Work required. Skip every line before the one containing "Can I get the", then copy that line and the rest of the entries below exactly, through the last line.

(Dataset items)

⁂

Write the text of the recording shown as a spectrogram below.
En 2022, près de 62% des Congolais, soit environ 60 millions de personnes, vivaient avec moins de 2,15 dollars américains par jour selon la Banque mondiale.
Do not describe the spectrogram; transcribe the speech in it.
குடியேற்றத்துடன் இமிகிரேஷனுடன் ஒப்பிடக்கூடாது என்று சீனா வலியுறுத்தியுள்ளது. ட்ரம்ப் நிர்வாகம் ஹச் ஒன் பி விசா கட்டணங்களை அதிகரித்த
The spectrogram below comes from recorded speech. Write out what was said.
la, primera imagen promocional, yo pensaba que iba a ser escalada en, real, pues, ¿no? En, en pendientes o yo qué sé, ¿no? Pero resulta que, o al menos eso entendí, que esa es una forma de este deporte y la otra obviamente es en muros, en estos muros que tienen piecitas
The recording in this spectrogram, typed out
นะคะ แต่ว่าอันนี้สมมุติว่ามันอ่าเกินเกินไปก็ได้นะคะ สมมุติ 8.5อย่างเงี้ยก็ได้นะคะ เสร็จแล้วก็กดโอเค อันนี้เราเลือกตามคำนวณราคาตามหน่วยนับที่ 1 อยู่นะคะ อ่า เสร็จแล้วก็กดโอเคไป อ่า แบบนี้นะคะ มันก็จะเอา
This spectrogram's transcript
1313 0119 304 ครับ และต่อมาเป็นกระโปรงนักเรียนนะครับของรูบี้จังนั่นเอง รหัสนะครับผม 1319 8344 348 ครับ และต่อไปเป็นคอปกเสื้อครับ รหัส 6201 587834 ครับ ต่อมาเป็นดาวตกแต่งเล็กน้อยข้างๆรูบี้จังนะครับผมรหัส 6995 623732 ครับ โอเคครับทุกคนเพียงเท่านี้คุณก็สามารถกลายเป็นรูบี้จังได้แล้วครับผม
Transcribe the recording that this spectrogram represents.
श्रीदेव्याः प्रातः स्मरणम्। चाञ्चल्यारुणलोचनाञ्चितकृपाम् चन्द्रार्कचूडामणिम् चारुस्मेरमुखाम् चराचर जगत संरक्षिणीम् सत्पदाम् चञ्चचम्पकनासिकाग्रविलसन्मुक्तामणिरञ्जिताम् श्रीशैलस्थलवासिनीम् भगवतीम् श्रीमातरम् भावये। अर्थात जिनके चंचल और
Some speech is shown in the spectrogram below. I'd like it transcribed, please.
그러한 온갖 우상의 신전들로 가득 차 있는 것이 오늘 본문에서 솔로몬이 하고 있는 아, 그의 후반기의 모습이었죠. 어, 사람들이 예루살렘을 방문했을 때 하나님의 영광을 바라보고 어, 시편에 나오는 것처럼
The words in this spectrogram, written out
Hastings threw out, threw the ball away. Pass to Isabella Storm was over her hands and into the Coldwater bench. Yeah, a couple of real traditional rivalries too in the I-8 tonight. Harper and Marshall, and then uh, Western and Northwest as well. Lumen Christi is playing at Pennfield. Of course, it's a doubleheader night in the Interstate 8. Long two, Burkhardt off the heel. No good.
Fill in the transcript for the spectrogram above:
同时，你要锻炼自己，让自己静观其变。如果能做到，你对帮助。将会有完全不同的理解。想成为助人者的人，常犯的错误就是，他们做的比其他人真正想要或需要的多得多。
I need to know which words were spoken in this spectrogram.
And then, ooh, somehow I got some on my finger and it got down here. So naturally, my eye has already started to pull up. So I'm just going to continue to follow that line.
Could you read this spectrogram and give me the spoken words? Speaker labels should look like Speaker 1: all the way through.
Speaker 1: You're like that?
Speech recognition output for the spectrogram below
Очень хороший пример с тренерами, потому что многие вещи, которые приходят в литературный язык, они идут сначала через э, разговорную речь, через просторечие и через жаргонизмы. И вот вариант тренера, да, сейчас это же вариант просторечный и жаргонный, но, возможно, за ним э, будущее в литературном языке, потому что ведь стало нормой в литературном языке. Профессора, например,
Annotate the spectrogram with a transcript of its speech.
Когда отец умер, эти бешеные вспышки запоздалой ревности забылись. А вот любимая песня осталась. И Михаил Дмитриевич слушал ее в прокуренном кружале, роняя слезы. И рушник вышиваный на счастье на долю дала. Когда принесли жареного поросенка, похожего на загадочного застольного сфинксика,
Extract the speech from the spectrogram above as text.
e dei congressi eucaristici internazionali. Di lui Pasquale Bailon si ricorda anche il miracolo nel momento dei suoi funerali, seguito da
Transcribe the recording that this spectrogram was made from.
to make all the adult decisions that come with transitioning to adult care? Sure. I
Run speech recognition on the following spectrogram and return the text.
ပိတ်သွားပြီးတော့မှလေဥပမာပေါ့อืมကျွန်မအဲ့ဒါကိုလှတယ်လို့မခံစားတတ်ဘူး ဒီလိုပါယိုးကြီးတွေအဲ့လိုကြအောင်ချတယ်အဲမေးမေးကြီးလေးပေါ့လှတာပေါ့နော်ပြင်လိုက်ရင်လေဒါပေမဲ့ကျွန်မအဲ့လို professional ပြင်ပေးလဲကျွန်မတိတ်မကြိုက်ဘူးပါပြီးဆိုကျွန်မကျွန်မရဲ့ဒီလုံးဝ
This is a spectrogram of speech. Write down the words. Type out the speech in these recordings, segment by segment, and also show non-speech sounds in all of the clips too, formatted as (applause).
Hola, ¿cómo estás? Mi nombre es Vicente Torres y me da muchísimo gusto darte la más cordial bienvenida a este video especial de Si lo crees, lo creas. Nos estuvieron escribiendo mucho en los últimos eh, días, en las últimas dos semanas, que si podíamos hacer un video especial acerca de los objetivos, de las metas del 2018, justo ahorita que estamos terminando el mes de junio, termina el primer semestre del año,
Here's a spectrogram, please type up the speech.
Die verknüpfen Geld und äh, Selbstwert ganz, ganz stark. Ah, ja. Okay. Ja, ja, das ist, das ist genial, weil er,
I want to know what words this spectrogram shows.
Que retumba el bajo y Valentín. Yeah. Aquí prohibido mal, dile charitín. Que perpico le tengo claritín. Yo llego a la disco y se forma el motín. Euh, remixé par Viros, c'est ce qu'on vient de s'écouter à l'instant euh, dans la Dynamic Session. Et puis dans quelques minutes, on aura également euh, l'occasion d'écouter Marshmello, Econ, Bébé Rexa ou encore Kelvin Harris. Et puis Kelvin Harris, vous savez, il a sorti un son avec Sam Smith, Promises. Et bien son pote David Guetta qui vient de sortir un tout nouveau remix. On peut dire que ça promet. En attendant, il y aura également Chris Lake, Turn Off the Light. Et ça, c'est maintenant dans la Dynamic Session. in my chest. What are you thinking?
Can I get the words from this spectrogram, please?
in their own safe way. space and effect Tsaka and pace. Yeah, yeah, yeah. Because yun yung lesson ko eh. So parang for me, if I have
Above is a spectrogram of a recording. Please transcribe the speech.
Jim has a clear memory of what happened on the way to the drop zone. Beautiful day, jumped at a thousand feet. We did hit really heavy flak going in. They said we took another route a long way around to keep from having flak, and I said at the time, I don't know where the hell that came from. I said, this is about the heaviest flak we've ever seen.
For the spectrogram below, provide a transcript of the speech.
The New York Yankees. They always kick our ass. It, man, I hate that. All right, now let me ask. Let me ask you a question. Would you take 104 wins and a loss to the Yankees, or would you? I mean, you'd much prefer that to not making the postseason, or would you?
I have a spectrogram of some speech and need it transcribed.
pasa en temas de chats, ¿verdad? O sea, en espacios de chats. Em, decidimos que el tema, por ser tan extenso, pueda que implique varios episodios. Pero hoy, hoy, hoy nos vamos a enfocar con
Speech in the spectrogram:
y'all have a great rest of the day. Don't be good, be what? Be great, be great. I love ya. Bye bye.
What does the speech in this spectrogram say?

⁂

Response to the exercise.
Can I get the words from this spectrogram, please?
in their own safe way. space and effect Tsaka and pace. Yeah, yeah, yeah. Because yun yung lesson ko eh. So parang for me, if I have
Above is a spectrogram of a recording. Please transcribe the speech.
Jim has a clear memory of what happened on the way to the drop zone. Beautiful day, jumped at a thousand feet. We did hit really heavy flak going in. They said we took another route a long way around to keep from having flak, and I said at the time, I don't know where the hell that came from. I said, this is about the heaviest flak we've ever seen.
For the spectrogram below, provide a transcript of the speech.
The New York Yankees. They always kick our ass. It, man, I hate that. All right, now let me ask. Let me ask you a question. Would you take 104 wins and a loss to the Yankees, or would you? I mean, you'd much prefer that to not making the postseason, or would you?
I have a spectrogram of some speech and need it transcribed.
pasa en temas de chats, ¿verdad? O sea, en espacios de chats. Em, decidimos que el tema, por ser tan extenso, pueda que implique varios episodios. Pero hoy, hoy, hoy nos vamos a enfocar con
Speech in the spectrogram:
y'all have a great rest of the day. Don't be good, be what? Be great, be great. I love ya. Bye bye.
What does the speech in this spectrogram say?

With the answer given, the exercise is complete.